The movie announces its intentions early with a well choreographed sequence that follows two sanitation workers (think Ed Norton with a Cockney accent) as they investigate a blocked line. Turns out the sewage was blocked up because the pipe was stuffed with human remains, though solving the mystery doesn't get them very far when they run afoul of the titular fiend.
The film then cuts away to a swank party thrown by a fashion magazine where we meet the main character, Kate. Here the filmmakers take a big chance as Kate is a bit of a snot. Her cushy job doesn't appear to have enlightened her much as her big plan for the evening involves flipping off a coworker and making for an even swankier party where she intends to seduce George Clooney, who is in town to take in the fall line.
Kate arrives at the subway station nine minutes before her train is scheduled and opts to kill time by killing a bottle of vodka. Unfortunately her intolerance for alcohol sends her into a Smirnoff's-induced sleep which causes her to miss the train and totally derails any chance of canoodling with Clooney. When she awakens the station has been shut down for the evening, but her nightmare has just begun as the station is inhabited by a ghoulish figure that picks up her scent and decides to compete with Clooney for her affections.
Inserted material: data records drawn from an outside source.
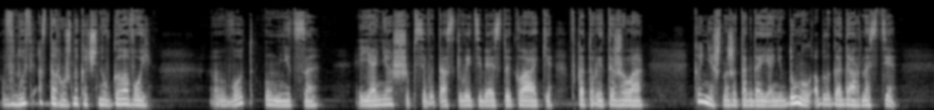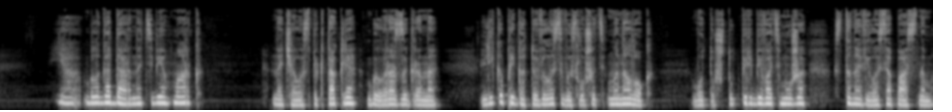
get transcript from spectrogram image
вновь осторожно качнув головой. «Вот умница. Я не ошибся, вытаскивая тебя из той клоаки, в которой ты жила. Конечно же, тогда я не думал о благодарности». «Я благодарна тебе, Марк». Начало спектакля было разыграно. Лика приготовилась выслушать монолог. Вот уж тут перебивать мужа становилось опасным.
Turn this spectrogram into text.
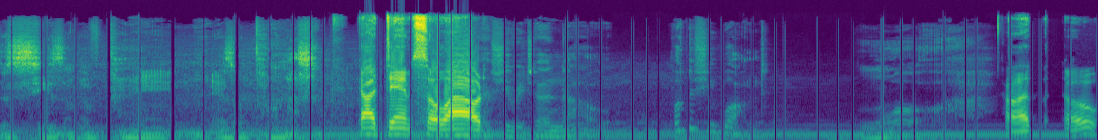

What follows is a nightmarish spin on that age-old commuter fear of being stranded in the subways after closing time. Kate lucks out in that this station has a few non-mutant inhabitants. She briefly hooks up with a homeless couple but only winds up leading them into the clutches of the Creep, who basically spends the rest of the movie making mincemeat out of everyone who attempts to help the somewhat shallow Kate. The list also includes one of the sanitation workers from the opening, as well as an ad executive from the party who, frankly, deserves a date with the Creep after attempting to sexually assault Kate.
It all leads up to a spectacular showdown between Kate and the Creep which culminates in one of the most creative death scenes ever committed to celluloid and clearly demonstrates that a length of chain with a hook at one end is a fashion accessory that is a definite no-no when worn too near a subway train.
This one works because director/writer Christopher Smith understands what makes for a good thrill ride at the movies. He wisely keeps the Creep in the shadows for 80 percent of the film and never fully explains how he came to be. There are plenty of clues draped around the proceedings which indicate that he was part of an underground experiment and was raised by his creator who appears to have been kicked out of mad doctor school for being downright mean.
Smith also adds nuanced touches such as having a swarm of rats always preceding the Creep's arrival. This one is cleverly explained later on and the answer is so simple that you'll be a bit aggravated if you don't see it coming.
Smith also dares the audience to almost side with the mutant by refusing to make Kate a comfy character you can feel close to. She comes off as aloof for most of the film and is only able to enlist the aid of others by offering them money.
Smith does redeem her in one shining moment when we see her reaction to the idea that the Creep has murdered a dog that was taken in by the homeless couple. Smith may enrage some audiences by tricking them that way, but I freely admit that I could have cared less what happened to Kate until it was clear that she cared for the animal. It's a nasty trick but very perceptive. Audiences tend to get more upset about animals being harmed than humans which holds true for most of us.
Smith also deserves kudos for casting German actress Franka Potente as Kate. She's a good choice and doesn't appear concerned about being liked, which is vital to the success of the film. She was also good as a heroine you could get behind in the 2000 horror film “Anatomy.”
The disc also features extras which offer some insights into the making of the film. Most interesting is an alternate opening scene that was wisely cut, though it would have provided the audience with a back story on how the creep came to be. Though the story boards indicate it would have been an exciting scene, it would have made the proceedings more pedestrian had the audience known exactly what lay in wait for the characters who must contend with the Creep.
An alternate ending is also talked about, but the director says that it would have been too much like scenes audiences have seen before and that the film's budget wouldn't have done it justice anyway. Seen one train decapitation and you've seen them all, folks. As it is, the ending they came up with was superior anyway and has the virtue of being a first.
Any way you slice it, this Creep is a welcome addition to movie monsterdom and deserves a place at the table somewhere between Jason Vorhees and Michael Myers.
Best line: “Homeless people don't go missing; homeless people are missing.”
2004, rated R.
The Black Lagoon gets awful murky sometimes and requires periodic maintenance and dredging. Contest players have noted that we are experiencing some technical difficulties at our website so we will be suspending our latest trivia contest while we make our best effort to get the gremlins out. We will repost the “Sonny Chiba” contest once we've sorted out the technical problems and we apologize for the delay.